The Boomer generation has an Idealistic personality. The comfort Boomers derive from their own 'authentic' identity is precisely what makes them troubling in the eyes of others. Like their prototypical predecessors, John Winthrop or Ralph Waldo Emerson, they perceive that within their circle lies a unique vision, a transcendent principle, a moral acuity more wondrous and extensive than anything ever sensed in the history of mankind. According to the authors' 'cycles' of history, the Boomers' counter-culture revolution was supposed to be a spiritual Great Awakening. Its failure to materialize is what many sense as a break with the past -- a change in the 'constant of complexity' -- such that they are deemed, possibly, the most dangerous generation in America's history.
The 13er generation is a throwback to what Gertrude Stein called the 'Lost Generation.' This is a Reactive generation. It may not appreciate being lumped in with mall rats, drug gangs, and collegians who can't find Chicago on a map -- but they grudgingly admit that's how others see them. A popular 13er putdown is "That's history," translated to mean , "That's irrelevant." Wrong. Previous 'Reactive' generations, especially those of Captain Kidd, Benedict Arnold, William Quantrill, and Al Capone) whose entire life-cycle was spent dodging the criticism and mistrust of others, produced the toughest leaders, most effective warriors, most scathingly perceptive artists, and (of course) most successful entrepreneurs. But so too did many of their members burn out young, turn traitor, endure heaps of blame, and suffer a difficult old age.
That and much more is contained in this vast repository of detailed knowledge concerning our history from a perspective that is at the same time entertaining (a Web Site, http://fourthturning.com, is dedicated to the book and its successor), informative and deeply thoughtful. It is a book that should be on everyone's bookshelf who has a curiosity about America's future. For in reading and understanding such a history of our cyclical past, one can reason toward a semblance of America's future -- if the cycles persist.

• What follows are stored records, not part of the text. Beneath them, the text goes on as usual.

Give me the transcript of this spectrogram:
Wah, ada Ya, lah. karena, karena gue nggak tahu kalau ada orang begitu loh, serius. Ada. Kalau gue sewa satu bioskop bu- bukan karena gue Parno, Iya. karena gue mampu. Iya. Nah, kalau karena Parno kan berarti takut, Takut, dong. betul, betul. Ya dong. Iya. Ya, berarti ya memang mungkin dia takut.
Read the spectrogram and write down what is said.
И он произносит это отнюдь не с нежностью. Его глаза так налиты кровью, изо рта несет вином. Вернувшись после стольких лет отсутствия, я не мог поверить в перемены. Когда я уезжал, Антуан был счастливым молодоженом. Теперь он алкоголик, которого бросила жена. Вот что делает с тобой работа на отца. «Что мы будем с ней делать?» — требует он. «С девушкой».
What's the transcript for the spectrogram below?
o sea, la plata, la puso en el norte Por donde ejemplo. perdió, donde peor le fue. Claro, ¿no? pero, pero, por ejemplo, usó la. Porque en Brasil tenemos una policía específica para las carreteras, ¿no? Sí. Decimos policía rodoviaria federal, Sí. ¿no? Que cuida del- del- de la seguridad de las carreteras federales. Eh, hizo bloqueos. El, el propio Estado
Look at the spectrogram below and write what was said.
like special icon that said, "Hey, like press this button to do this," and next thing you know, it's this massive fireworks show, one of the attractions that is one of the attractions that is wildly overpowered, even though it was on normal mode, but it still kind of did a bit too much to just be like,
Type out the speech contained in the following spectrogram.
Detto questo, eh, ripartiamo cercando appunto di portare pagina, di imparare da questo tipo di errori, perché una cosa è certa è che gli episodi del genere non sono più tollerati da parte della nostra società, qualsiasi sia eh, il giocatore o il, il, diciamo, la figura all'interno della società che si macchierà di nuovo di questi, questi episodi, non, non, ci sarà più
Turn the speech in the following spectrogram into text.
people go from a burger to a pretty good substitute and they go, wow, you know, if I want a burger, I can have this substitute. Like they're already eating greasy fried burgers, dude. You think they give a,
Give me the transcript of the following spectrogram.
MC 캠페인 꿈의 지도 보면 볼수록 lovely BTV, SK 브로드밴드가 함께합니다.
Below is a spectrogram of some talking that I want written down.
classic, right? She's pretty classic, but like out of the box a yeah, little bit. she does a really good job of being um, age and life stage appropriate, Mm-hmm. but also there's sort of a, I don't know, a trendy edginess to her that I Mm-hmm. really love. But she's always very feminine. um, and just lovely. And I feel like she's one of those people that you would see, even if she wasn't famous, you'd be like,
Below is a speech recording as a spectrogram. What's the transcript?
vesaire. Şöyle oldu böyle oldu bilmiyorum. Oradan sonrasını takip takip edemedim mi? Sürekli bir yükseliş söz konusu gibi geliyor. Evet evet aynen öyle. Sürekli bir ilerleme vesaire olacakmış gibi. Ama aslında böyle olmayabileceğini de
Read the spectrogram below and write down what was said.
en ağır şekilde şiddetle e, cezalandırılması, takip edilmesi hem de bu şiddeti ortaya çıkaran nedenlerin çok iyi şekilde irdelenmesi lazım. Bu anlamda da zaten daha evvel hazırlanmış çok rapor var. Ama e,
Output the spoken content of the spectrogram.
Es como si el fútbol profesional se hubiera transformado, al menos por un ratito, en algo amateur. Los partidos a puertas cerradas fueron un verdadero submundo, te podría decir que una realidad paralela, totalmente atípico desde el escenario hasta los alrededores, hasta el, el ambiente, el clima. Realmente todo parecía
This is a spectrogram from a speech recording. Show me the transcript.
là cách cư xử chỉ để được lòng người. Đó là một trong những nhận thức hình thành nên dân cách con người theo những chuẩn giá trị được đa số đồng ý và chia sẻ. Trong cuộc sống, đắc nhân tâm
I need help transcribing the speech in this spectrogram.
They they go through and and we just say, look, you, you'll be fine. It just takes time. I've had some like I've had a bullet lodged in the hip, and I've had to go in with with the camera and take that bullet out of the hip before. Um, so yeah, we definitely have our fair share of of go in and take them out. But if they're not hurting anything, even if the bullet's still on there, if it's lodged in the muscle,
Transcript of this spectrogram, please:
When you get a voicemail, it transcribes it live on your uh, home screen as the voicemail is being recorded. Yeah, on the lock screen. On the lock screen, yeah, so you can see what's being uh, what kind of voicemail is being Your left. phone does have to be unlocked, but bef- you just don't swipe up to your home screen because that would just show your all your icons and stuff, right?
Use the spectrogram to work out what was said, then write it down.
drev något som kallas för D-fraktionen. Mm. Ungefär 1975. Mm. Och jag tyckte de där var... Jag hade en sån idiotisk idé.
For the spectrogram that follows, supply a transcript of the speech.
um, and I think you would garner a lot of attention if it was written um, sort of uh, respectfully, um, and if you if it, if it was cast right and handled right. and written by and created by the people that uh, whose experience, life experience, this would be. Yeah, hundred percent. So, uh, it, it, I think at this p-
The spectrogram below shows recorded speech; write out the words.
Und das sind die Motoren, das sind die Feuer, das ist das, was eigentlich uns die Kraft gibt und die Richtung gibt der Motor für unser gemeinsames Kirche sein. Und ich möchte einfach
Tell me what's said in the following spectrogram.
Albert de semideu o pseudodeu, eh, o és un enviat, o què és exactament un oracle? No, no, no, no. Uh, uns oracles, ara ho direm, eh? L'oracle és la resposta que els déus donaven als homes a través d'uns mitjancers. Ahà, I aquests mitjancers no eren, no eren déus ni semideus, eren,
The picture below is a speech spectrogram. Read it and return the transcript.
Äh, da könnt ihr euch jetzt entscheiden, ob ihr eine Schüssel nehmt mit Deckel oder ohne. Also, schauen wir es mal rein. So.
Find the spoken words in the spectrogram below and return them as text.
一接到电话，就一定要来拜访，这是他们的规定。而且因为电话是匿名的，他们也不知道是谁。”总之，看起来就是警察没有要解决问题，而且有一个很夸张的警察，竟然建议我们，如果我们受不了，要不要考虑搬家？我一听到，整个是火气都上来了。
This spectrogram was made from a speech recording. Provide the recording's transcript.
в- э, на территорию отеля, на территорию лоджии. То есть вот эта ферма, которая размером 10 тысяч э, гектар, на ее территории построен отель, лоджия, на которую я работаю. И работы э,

And if one is conversant with Chaos Theory, one can contemplate the subjective events which comprise the 'constant of complexity' and the direction of our unique system of government. And the impact of this direction on American civilization. The book fits well into the realm of the science of surprise -- that is, the science of unintended consequences. All of us should be aware of this book; politicians, teachers, clergy, businessmen, military leaders and all others who have a leadership role in our American civilization. It is manna for the rest of us as well.